Curbing Your Consumption:
What about Solar?

By John Ford

One of the ways to reduce your consumption of electricity and fossil fueled energy for the home is to maximise your use of solar power.

The simplest way to use solar energy is to regulate its natural effects in the summer and the winter. Make sure you are getting as much solar gain in the form of heat in the winter from south facing windows. I have an unheated sunroom which climbs to well over 20°C even when outside temperatures are -20°C. Special window coatings and insulated drapes used at night help to keep the heat in. Remove the gain in the summer by placing deciduous trees or adding an awning to create shade and lessen your A/C load. Well placed windows and skylights will eliminate electric lighting requirements during daylight hours.

Solar hot water can typically supply 30 to 50% of your hot water needs but is still quite rare here in Ottawa. As energy prices rise and we try to meet Kyoto targets, government will integrate solar hot water into our building codes and introduce incentives. Despite our climate, solar hot water can be very effective here. There are a few different types of systems for different situations and needs. If you have a swimming pool, solar heating is a very viable option and less expensive to install compared to house systems as it uses simpler components.

Many people look into photovoltaic (PV) cells which can supply electricity directly from panels facing the sun. They can be cost-efficient as part of a complete system for people living off-grid. While expensive, they can provide a very reliable backup system even for those of us on the grid. As the technology changes, the efficiency will improve and costs will come down. Home PV systems can be integrated into the grid to move power back into the public system when your home does not require the energy. This can help distribute the province's generation capacity and increase overall redundancy.

For the more adventurous, there are other solar energy using devices which can be very functional.
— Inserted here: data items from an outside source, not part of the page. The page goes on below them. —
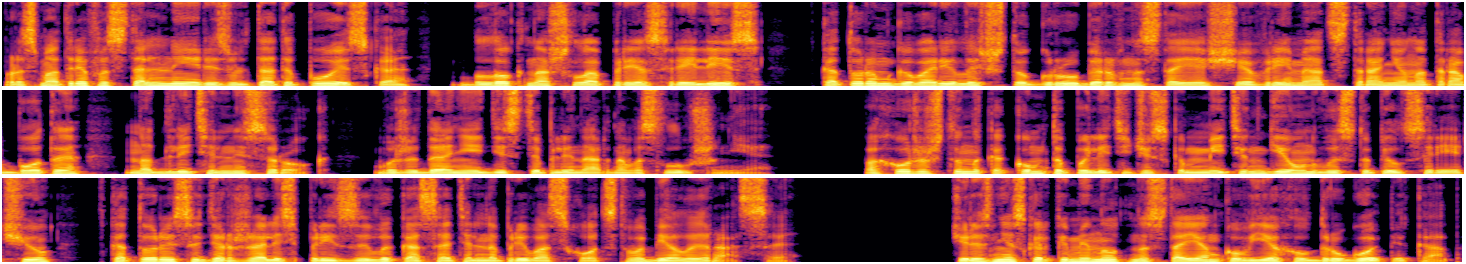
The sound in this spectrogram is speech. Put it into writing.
Просмотрев остальные результаты поиска, Блок нашла пресс-релиз, в котором говорилось, что Грубер в настоящее время отстранен от работы на длительный срок в ожидании дисциплинарного слушания. Похоже, что на каком-то политическом митинге он выступил с речью, в которой содержались призывы касательно превосходства белой расы. Через несколько минут на стоянку въехал другой пикап,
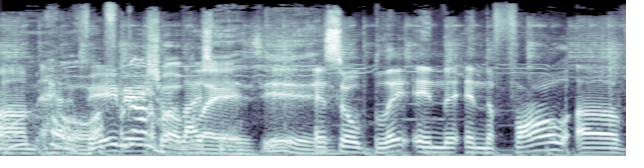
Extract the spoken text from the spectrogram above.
Um, it had a Oh, very very short lifespan. Yeah. And so Bla- in the in the fall of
There are many types of solar ovens available to buy or build which can be very effective. They can be built into the side of a wall for very convenient inside use. There's something that can be quite fun about harvesting this 'free' energy.

Something to think about: This week the market price for electricity very briefly hit $1.80/kWh. Our residential capped price is $0.047/kWh.
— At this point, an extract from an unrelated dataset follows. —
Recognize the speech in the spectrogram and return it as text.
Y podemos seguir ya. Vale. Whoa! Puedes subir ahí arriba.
Ask the Miser
If you would like to see answers here to your questions about energy consumption, email them to questions@oea.dyndns.org

John Ford is a technology consultant, and owner of a small energy conservation business.